Mr Bateson explained that in this area drainage led to peat shrinkage which means much of the Fens now lies in a shallow bowl. Water within this bowl has to be literally "lifted" to persuade it out to sea. Drains are engineered to fall six inches in a mile and pumps are relied upon to move the volume from ever-deeper drainage channels into the sea. But at Hobhole, on an average spring tide, the sea level can be seven metres (23 feet) higher than the water in the drain. Fortunately the power of the pumps at Hobhole is such that they can discharge up to 27 tonnes of water a second against a high tide.
No one disputes the importance of the work of the drainage boards and Mr Bateson considers they give value for money. He said the average increase in their precept over the past ten years has been 1.6 per cent per year.
Witham Fourth IDB manages 700 kilometres (435 miles) of drains and seven pumping stations keeping an area of 40,000 hectares dry in which there are 2,200 properties. Most of it is agricultural land, important for the nation's food security. It's a big job requiring expensive kit - some individual machines priced at £170,000. Recently flood doors weighing up to 20 tonnes have had to be replaced at a pumping stations. As well as cutting 700 kilometres (435 miles) of bank (both sides) every year it has to de-silt the network every five to ten years ensuring the waters can run freely.
In addition to the precept met by borough council tax payers the board also charges landowners according to the rateable value of their land - about 45 percent of the board's income comes from landowners who pay an average of around £9 for every acre. But major funding for some big projects comes from other sources such as central Government and even the EU.

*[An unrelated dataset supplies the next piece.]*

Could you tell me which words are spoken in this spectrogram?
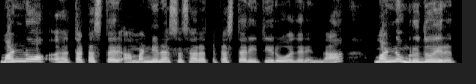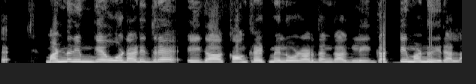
ಮಣ್ಣು ತಟಸ್ಥ ಮಣ್ಣಿನ ಸಸಾರ ತಟಸ್ಥ ರೀತಿ ಇರುವುದರಿಂದ ಮಣ್ಣು ಮೃದು ಇರುತ್ತೆ. ಮಣ್ಣು ನಿಮ್ಗೆ ಓಡಾಡಿದ್ರೆ ಈಗ ಕಾಂಕ್ರೀಟ್ ಮೇಲೆ ಓಡಾಡ್ದಂಗಾಗ್ಲಿ ಗಟ್ಟಿ ಮಣ್ಣು ಇರಲ್ಲ.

Hobhole Pumping Station had a £700,000 refurbishment and all but £50,000 was grant funded. And it has recently received, after the Brexit vote, £500,000 from the EU towards the £1.07 million cost of raising the height of five kilometres (3.1 miles) of sea defences from Wrangle to Leverton - the first time the EU has funded a flood defence project in the UK.
This future-proofed work in response to the 2013 flood, said Mr Bateson, will give added confidence to businesses which might want to operate in the area in much the same way that the Boston Barrier will improve the town's prospects for commercial growth, essential if business rates are to become such an essential source of local authority income.

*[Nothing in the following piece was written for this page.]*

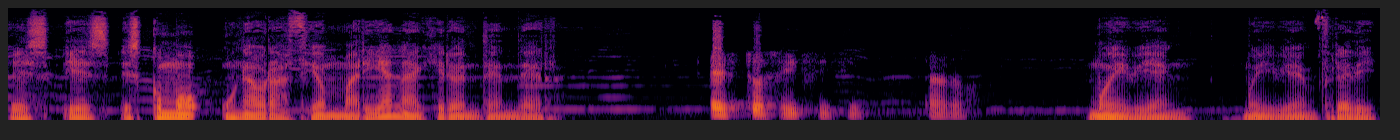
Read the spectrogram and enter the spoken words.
es, es, es como una oración mariana, quiero entender. Esto sí, sí, sí, claro. Muy bien. Muy bien, Freddy.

The work of the IDBs is a balancing act amid uncertainties posed by Nature and weather. Enough water has to run through the system to aid flushing so silt does not build up, drains have to be managed without damage to the environment and habitat and consideration given to abstraction by farmers for irrigation and leisure users such as anglers and boat owners.
At Hobhole Pumping Station - the final outlet on the Witham Fourth Internal Drainage Board's system - the sea can sometimes be seven metres (23 feet) higher than the water on the landward side of the pumps.
Fortunately the power of the pumps is such that as much as 27 tons of water a second can be discharged even at high tide.
Boston Borough is also served by Black Sluice, Welland and Deepings and South Holland Internal Drainage Boards.
This aerial photograph demonstrates the constant fenland drainage battle. The sea at high tide, on the right of Hobhole pumping station is seven metres higher than the level of water to be drained on the left.